What other projects are you currently working on?
I have just completed and published two new novels (Dreams of Earth & Shattered Dreams), reissued my Magician novel in trade, and am trying to complete three more novels that have been in development for fucking years. I’m also writing some mil-sci-fic, a fantasy piece, and a messy collection of this and that that clutters my desktop. Did I mention that I am slightly ADD?
Do you have any advice for up-and-coming writers?
First for the love of God, get a job that will keep you sheltered and fed while you beat your head against a world that will not appreciate your talent.
Second, let nothing deter you from finishing whatever you start nor draw you away from your passion to create Art.
Third, try to understand that everyone invests time, sweat, and anguish to produce a readable story. Your pain and frustration are not unique. In fact, struggle is the writer’s normal condition. Only liars produce publishable first drafts.
Finally, buy a really good desk chair. Your back will be grateful
How can our readers follow you and your writing?
Web site: http://www.budsparhawk.com
I’m also on Facebook.
Bud Sparhawk was born in Baltimore, Maryland and now resides in Midlothian Virginia. He has a BS degree in Mathematics from the University of Maryland and an MBA in Finance from Oklahoma City University. After fifteen years in the Air Force Bud worked for a variety of private companies before retiring from the role of Vice President at Macfadden, a Federal Government contractor. Bud is a member of SIGMA, a think tank of speculative writers that advises the government on issues of national interest. For the past ten years since his retirement he was Board member and Chief Financial Officer for SFWA.

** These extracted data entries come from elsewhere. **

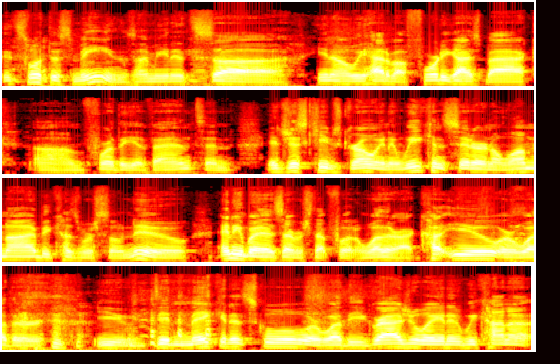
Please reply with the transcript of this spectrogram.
it's what this means." I mean, it's uh, you know, we had about forty guys back um, for the event, and it just keeps growing. And we consider an alumni because we're so new. Anybody that's ever stepped foot, and whether I cut you or whether you didn't make it at school or whether you graduated, we kind of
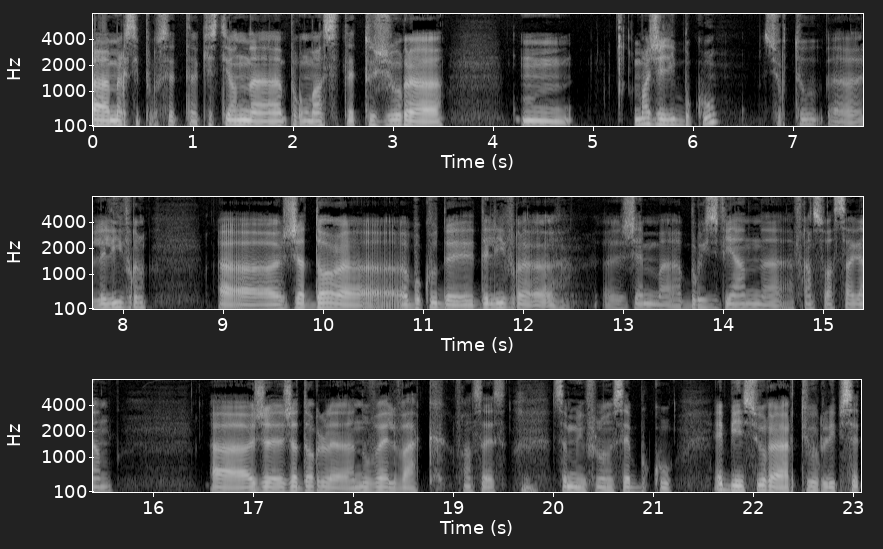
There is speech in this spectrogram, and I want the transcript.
euh, merci pour cette question. Euh, pour moi, c'était toujours... Euh, hmm, moi, je lis beaucoup, surtout les livres. J'adore beaucoup des de livres j'aime Bruce Vian, François Sagan. J'adore la nouvelle vague française. Mm. Ça m'influençait beaucoup. Et bien sûr, Arthur Lipset,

Bud started writing seriously in 1974 and made his first sale to Analog, followed quickly by another, just when he entered his second year of graduate school, and before taking a thirteen-year hiatus from writing SF.
His work is most associated with his short fiction in Analog but has been published elsewhere in various magazines and anthologies. He was a three-time finalist for the Nebula Award for Best Novella in 1997, 2002, and 2005. His work has appeared in several Year’s Best SF anthologies. His first professionally published novel, titled Vixen, was released in 2008 from Cosmos Books. Since then he has professionally published two collections, and five novels, the most recent of which SCATTERED DREAMS will appear in early 2019.